We’re coming up on the one-year anniversary of the EPIC flood that blasted the Front Range last year. Our house flooded but not as badly as others, like my cousin who ended up living with us for six weeks. In reflecting on that time, I wrote this.
Last September, a 100-year flood besieged Colorado’s Front Range, causing epic destruction.
At least seven people died, two of them teenagers who were swept from their car by a raging torrent. The floods submerged entire neighborhoods. They destroyed the town of Lyons, situated at the base of two canyons. They isolated countless residents and visitors in mountain “islands,” and required help from the National Guard to rescue stranded people and their pets. The floods snapped concrete bridges in half. They robbed people of sleep and stamina, and buried passports and birth certificates, and ruined furniture, carpet, computers, and more.
And they brought my husband and me a new roommate: my 24-year-old poet cousin whose basement apartment was destroyed in the flood. She took up residence in our spare, albeit soggy, room.

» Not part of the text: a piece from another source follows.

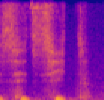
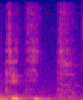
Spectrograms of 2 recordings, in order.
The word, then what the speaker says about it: tzitzit: Oh, je les prononce mal, mais Voilà. c'est les tzitzit. Les titites.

Upon moving in, she ruminated on her belief that the torrential rains were somehow directly related to her. She wrote poems about how the catastrophe was evidence of the Universe rendering a verdict on her life. She also bemoaned the loss of her private space—our schedule of waking up with the kids between 5:45 and 6 a.m. was not conducive to her 2 a.m. bedtime; she wasn’t used to having people watching her come and go all day; and she couldn’t play her ukulele whenever she desired.
In mid-October, a month after the floods, it snowed, and Hannah took it personally, insisting that the errant weather was sent explicitly to test her resilience. Rather than annoy me, her insistence on placing herself as the central character in midst of the crazy, volatile weather reminded me of myself at her age. And that delivered a surprisingly comforting confirmation: things in life happened when they are supposed to.
Like Hannah, I had been a self-absorbed 20-something. Hell, you could say I have evolved into a self-absorbed 30-something. We all act on our personal self interest. The difference, naturally, is that parents are also hard-wired to put their kids first (thank god, otherwise how would they survive childhood?).
But back to my point: in my 20s, I embraced my selfishness. Every decision I made was done in response to the sole question, “What do I need in this given moment?”
For years, this version of Q&A propelled me through jobs, relationships, and hometowns, until I’d built a strong sense of myself. Eventually I stopped asking precisely what I needed, and began to wonder how I could help other people get what they need. It was about then I met Jeff. Coincidence? I doubt it.
Shedding the selflessness—without sacrificing my sense of self—was essential to preparing me for the sacrifices of motherhood.